[[ Supplied material, beginning ]]

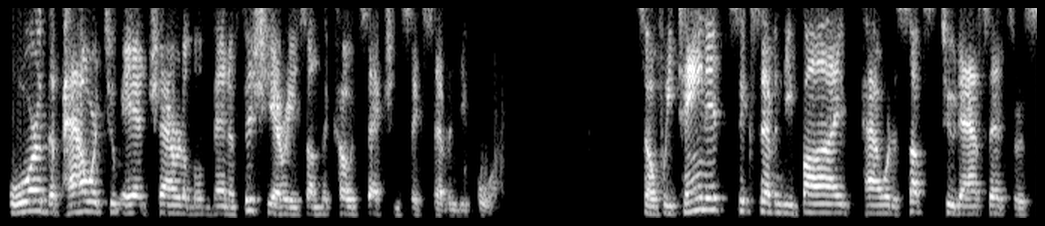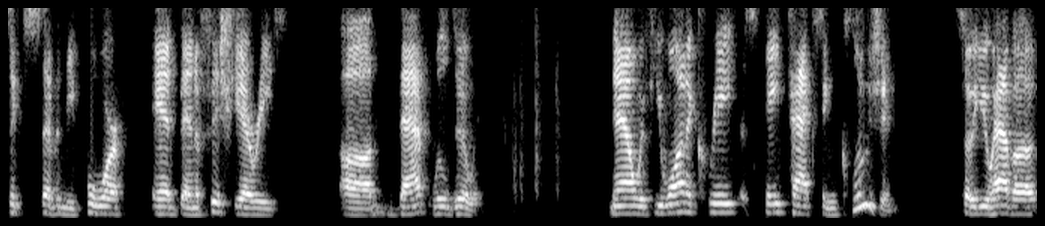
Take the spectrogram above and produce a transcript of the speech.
Or the power to add charitable beneficiaries under Code Section 674. So if we taint it 675, power to substitute assets, or 674, add beneficiaries, uh, that will do it. Now, if you want to create a state tax inclusion, so you have a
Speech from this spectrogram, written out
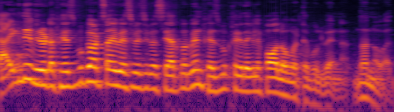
লাইক দিয়ে, ভিডিওটা ফেসবুকে হোয়াটসঅ্যাপে বেশি বেশি করে শেয়ার করবেন। ফেসবুক থেকে দেখলে ফলো করতে ভুলবেন না। ধন্যবাদ।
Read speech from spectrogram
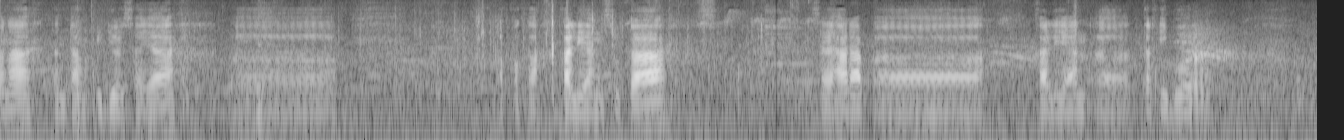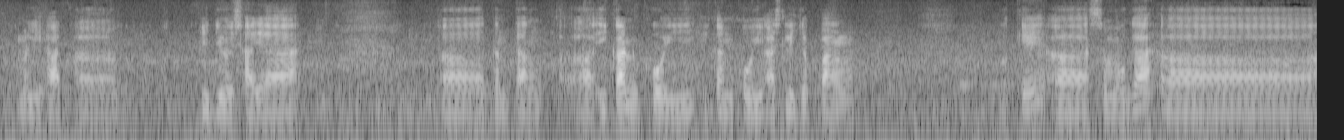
Bagaimana tentang video saya. Uh, apakah kalian suka? Saya harap uh, kalian uh, terhibur melihat uh, video saya uh, tentang uh, ikan koi, ikan koi asli Jepang. Oke, okay, uh, semoga uh,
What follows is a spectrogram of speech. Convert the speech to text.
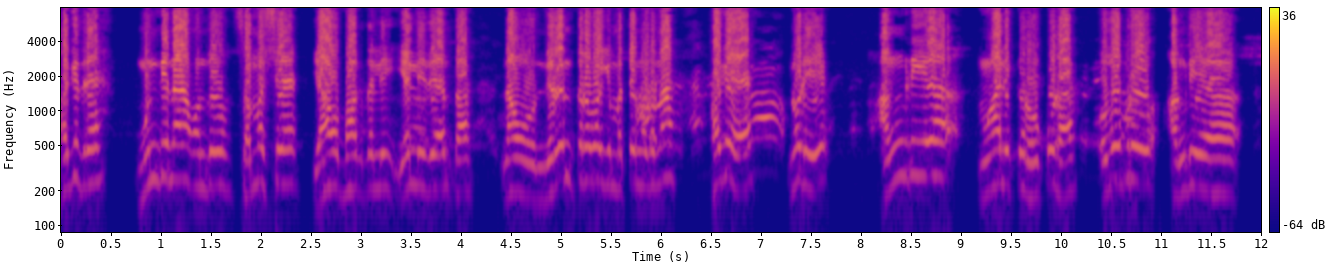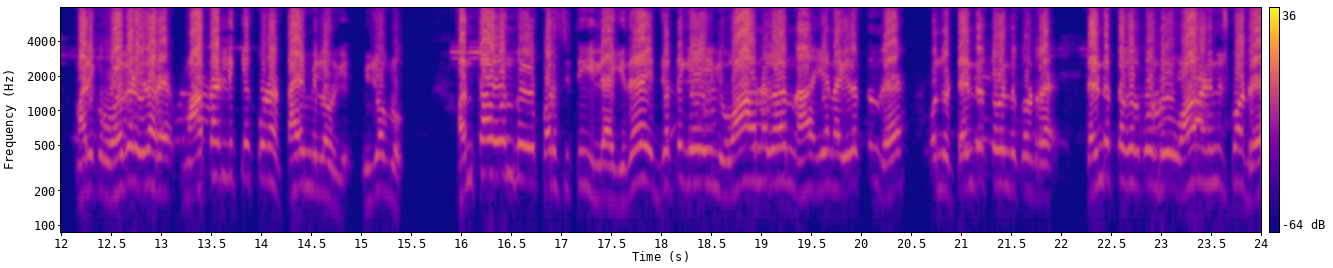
ಹಾಗಿದ್ರೆ ಮುಂದಿನ ಒಂದು ಸಮಸ್ಯೆ ಯಾವ ಭಾಗದಲ್ಲಿ ಎಲ್ಲಿದೆ ಅಂತ ನಾವು ನಿರಂತರವಾಗಿ ಮತ್ತೆ ನೋಡೋಣ. ಹಾಗೆ ನೋಡಿ, ಅಂಗಡಿಯ ಮಾಲೀಕರು ಕೂಡ, ಒಬ್ಬೊಬ್ರು ಅಂಗಡಿಯ ಮಾಲೀಕರು ಒಳಗಡೆ ಇದ್ದಾರೆ. ಮಾತಾಡ್ಲಿಕ್ಕೆ ಕೂಡ ಟೈಮ್ ಇಲ್ಲ ಅವ್ರಿಗೆ, ನಿಜವಾಗ್ಲು. ಅಂತ ಒಂದು ಪರಿಸ್ಥಿತಿ ಇಲ್ಲಿ ಆಗಿದೆ. ಜೊತೆಗೆ ಇಲ್ಲಿ ವಾಹನಗಳನ್ನ ಏನಾಗಿದೆ ಅಂತಂದ್ರೆ, ಒಂದು ಟೆಂಡರ್ ತಗೊಂಡ್ಕೊಂಡ್ರೆ ಟೆಂಡರ್ ತೆಗೆದುಕೊಂಡು ವಾಹನ ನಿಂದಿಸ್ಕೊಂಡ್ರೆ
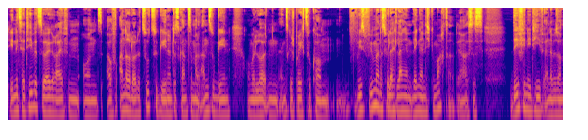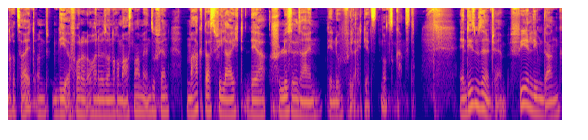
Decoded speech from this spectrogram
die Initiative zu ergreifen und auf andere Leute zuzugehen und das Ganze mal anzugehen, um mit Leuten ins Gespräch zu kommen, wie, wie man es vielleicht lange, länger nicht gemacht hat. Ja, es ist definitiv eine besondere Zeit und die erfordert auch eine besondere Maßnahme. Insofern mag das vielleicht der Schlüssel sein, den du vielleicht jetzt nutzen kannst. In diesem Sinne, Champ, vielen lieben Dank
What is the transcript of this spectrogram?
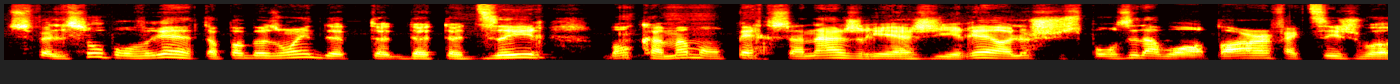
tu fais le saut pour vrai. Tu n'as pas besoin de te, dire, bon, comment mon personnage réagirait. Ah là, je suis supposé d'avoir peur. Fait que, tu sais, je vais,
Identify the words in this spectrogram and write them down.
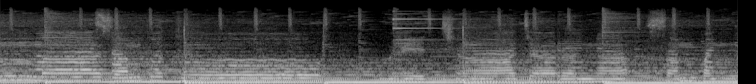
มมาสัมพุทโธวิชาจรณะสัมปันโน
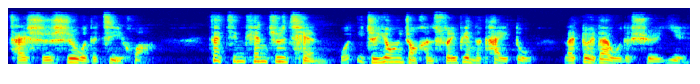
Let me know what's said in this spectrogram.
才实施我的计划。在今天之前，我一直用一种很随便的态度来对待我的学业，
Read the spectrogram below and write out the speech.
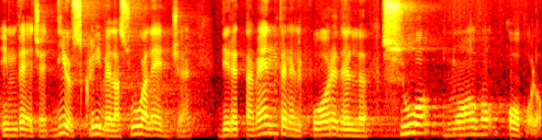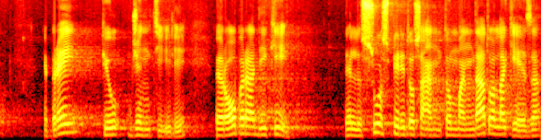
invece, Dio scrive la sua legge direttamente nel cuore del suo nuovo popolo, ebrei più gentili, per opera di chi? Del suo Spirito Santo mandato alla Chiesa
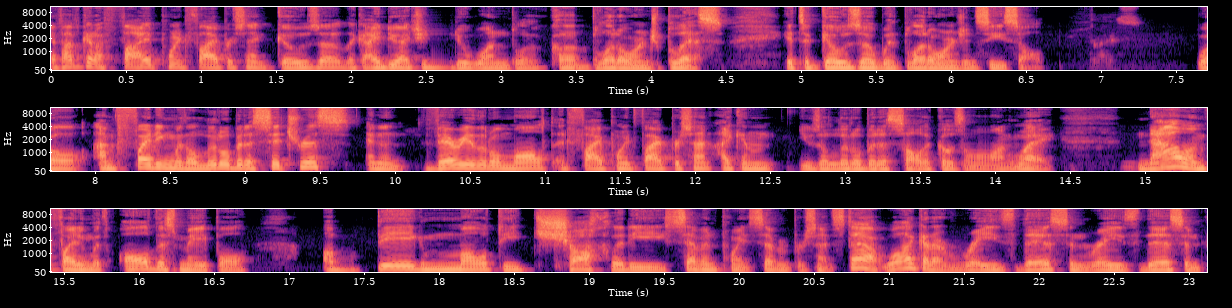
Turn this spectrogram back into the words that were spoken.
if I've got a 5.5% gose, like I do actually do one blo- called Blood Orange Bliss. It's a gose with blood orange and sea salt. Well, I'm fighting with a little bit of citrus and a very little malt at 5.5%. I can use a little bit of salt. It goes a long way. Mm. Now I'm fighting with all this maple, a big multi chocolatey 7.7% stout. Well, I got to raise this and raise this. And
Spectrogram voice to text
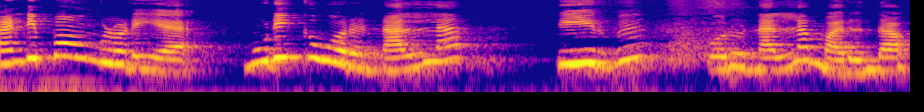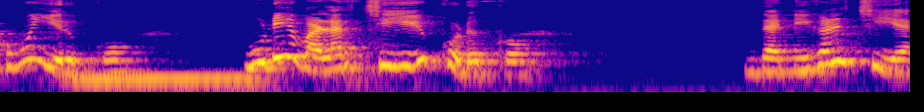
கண்டிப்பா உங்களுடைய முடிக்கு ஒரு நல்ல தீர்வு ஒரு நல்ல மருந்தாகவும் இருக்கும். முடி வளர்ச்சியையும் கொடுக்கும். இந்த நிகழ்ச்சியை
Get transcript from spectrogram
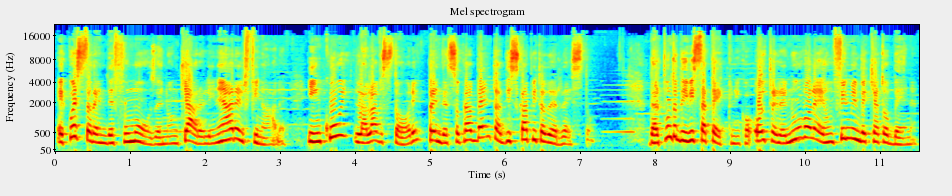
e questo rende fumoso e non chiaro e lineare il finale, in cui la love story prende il sopravvento a discapito del resto. Dal punto di vista tecnico, Oltre le nuvole è un film invecchiato bene,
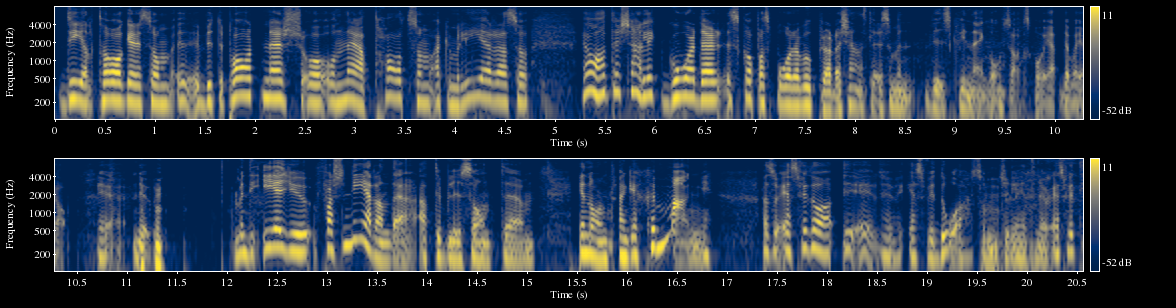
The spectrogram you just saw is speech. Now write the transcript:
deltagare som eh, byter partners och, och näthat som ackumuleras. Och, ja, där kärlek går, där skapas spår av upprörda känslor som en vis kvinna en gång sa. Skoja, det var jag eh, nu. Men det är ju fascinerande att det blir sånt eh, enormt engagemang. Alltså SV då, det är- SV då, som det tydligen heter nu, SVT,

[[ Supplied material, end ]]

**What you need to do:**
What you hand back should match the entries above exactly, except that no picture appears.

**Reply to the task:**
Take the spectrogram above and produce a transcript of the speech.
Or the power to add charitable beneficiaries under Code Section 674. So if we taint it 675, power to substitute assets, or 674, add beneficiaries, uh, that will do it. Now, if you want to create a state tax inclusion, so you have a
Speech from this spectrogram, written out
লাইক দিয়ে, ভিডিওটা ফেসবুকে হোয়াটসঅ্যাপে বেশি বেশি করে শেয়ার করবেন। ফেসবুক থেকে দেখলে ফলো করতে ভুলবেন না। ধন্যবাদ।
Read speech from spectrogram
Bagaimana tentang video saya. Uh, apakah kalian suka? Saya harap uh, kalian uh, terhibur melihat uh, video saya uh, tentang uh, ikan koi, ikan koi asli Jepang. Oke, okay, uh, semoga uh,
What follows is a spectrogram of speech. Convert the speech to text.
ಹಾಗಿದ್ರೆ ಮುಂದಿನ ಒಂದು ಸಮಸ್ಯೆ ಯಾವ ಭಾಗದಲ್ಲಿ ಎಲ್ಲಿದೆ ಅಂತ ನಾವು ನಿರಂತರವಾಗಿ ಮತ್ತೆ ನೋಡೋಣ. ಹಾಗೆ ನೋಡಿ, ಅಂಗಡಿಯ ಮಾಲೀಕರು ಕೂಡ, ಒಬ್ಬೊಬ್ರು ಅಂಗಡಿಯ ಮಾಲೀಕರು ಒಳಗಡೆ ಇದ್ದಾರೆ. ಮಾತಾಡ್ಲಿಕ್ಕೆ ಕೂಡ ಟೈಮ್ ಇಲ್ಲ ಅವ್ರಿಗೆ, ನಿಜವಾಗ್ಲು. ಅಂತ ಒಂದು ಪರಿಸ್ಥಿತಿ ಇಲ್ಲಿ ಆಗಿದೆ. ಜೊತೆಗೆ ಇಲ್ಲಿ ವಾಹನಗಳನ್ನ ಏನಾಗಿದೆ ಅಂತಂದ್ರೆ, ಒಂದು ಟೆಂಡರ್ ತಗೊಂಡ್ಕೊಂಡ್ರೆ ಟೆಂಡರ್ ತೆಗೆದುಕೊಂಡು ವಾಹನ ನಿಂದಿಸ್ಕೊಂಡ್ರೆ
Decoded speech from this spectrogram
die Initiative zu ergreifen und auf andere Leute zuzugehen und das Ganze mal anzugehen, um mit Leuten ins Gespräch zu kommen, wie, wie man es vielleicht lange, länger nicht gemacht hat. Ja, es ist definitiv eine besondere Zeit und die erfordert auch eine besondere Maßnahme. Insofern mag das vielleicht der Schlüssel sein, den du vielleicht jetzt nutzen kannst. In diesem Sinne, Champ, vielen lieben Dank
What is the transcript of this spectrogram?
tu fais le saut pour vrai. Tu n'as pas besoin de te, dire, bon, comment mon personnage réagirait. Ah là, je suis supposé d'avoir peur. Fait que, tu sais, je vais,
Identify the words in this spectrogram and write them down.
มมาสัมพุทโธวิชาจรณะสัมปันโน
Let me know what's said in this spectrogram.
才实施我的计划。在今天之前，我一直用一种很随便的态度来对待我的学业，
Read the spectrogram below and write out the speech.
invece, Dio scrive la sua legge direttamente nel cuore del suo nuovo popolo, ebrei più gentili, per opera di chi? Del suo Spirito Santo mandato alla Chiesa
Turn this spectrogram back into the words that were spoken.
if I've got a 5.5% gose, like I do actually do one blo- called Blood Orange Bliss. It's a gose with blood orange and sea salt. Well, I'm fighting with a little bit of citrus and a very little malt at 5.5%. I can use a little bit of salt. It goes a long way. Mm. Now I'm fighting with all this maple, a big multi chocolatey 7.7% stout. Well, I got to raise this and raise this. And
Spectrogram voice to text
கண்டிப்பா உங்களுடைய முடிக்கு ஒரு நல்ல தீர்வு ஒரு நல்ல மருந்தாகவும் இருக்கும். முடி வளர்ச்சியையும் கொடுக்கும். இந்த நிகழ்ச்சியை
Get transcript from spectrogram
e questo rende fumoso e non chiaro e lineare il finale, in cui la love story prende il sopravvento a discapito del resto. Dal punto di vista tecnico, Oltre le nuvole è un film invecchiato bene,
The spectrogram you just saw is speech. Now write the transcript:
deltagare som eh, byter partners och, och näthat som ackumuleras. Och, ja, där kärlek går, där skapas spår av upprörda känslor som en vis kvinna en gång sa. Skoja, det var jag eh, nu. Men det är ju fascinerande att det blir sånt eh, enormt engagemang. Alltså SV då, det är- SV då, som det tydligen heter nu, SVT,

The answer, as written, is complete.